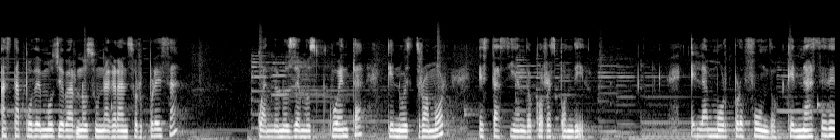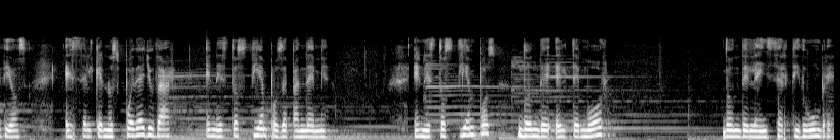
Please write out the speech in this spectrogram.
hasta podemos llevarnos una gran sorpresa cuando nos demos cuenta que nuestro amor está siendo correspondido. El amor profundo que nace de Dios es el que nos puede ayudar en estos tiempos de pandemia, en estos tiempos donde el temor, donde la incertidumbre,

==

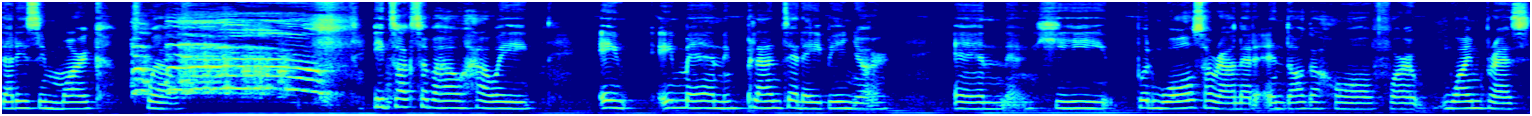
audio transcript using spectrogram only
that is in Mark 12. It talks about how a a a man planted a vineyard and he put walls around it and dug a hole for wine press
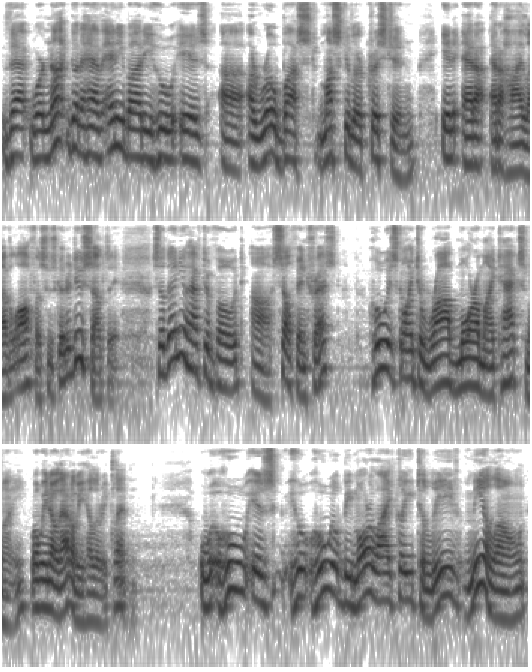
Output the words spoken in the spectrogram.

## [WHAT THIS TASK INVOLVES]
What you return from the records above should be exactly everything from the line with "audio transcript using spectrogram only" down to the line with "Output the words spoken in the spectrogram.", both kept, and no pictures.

## [RESULT]
audio transcript using spectrogram only
that is in Mark 12. It talks about how a a a man planted a vineyard and he put walls around it and dug a hole for wine press
Output the words spoken in the spectrogram.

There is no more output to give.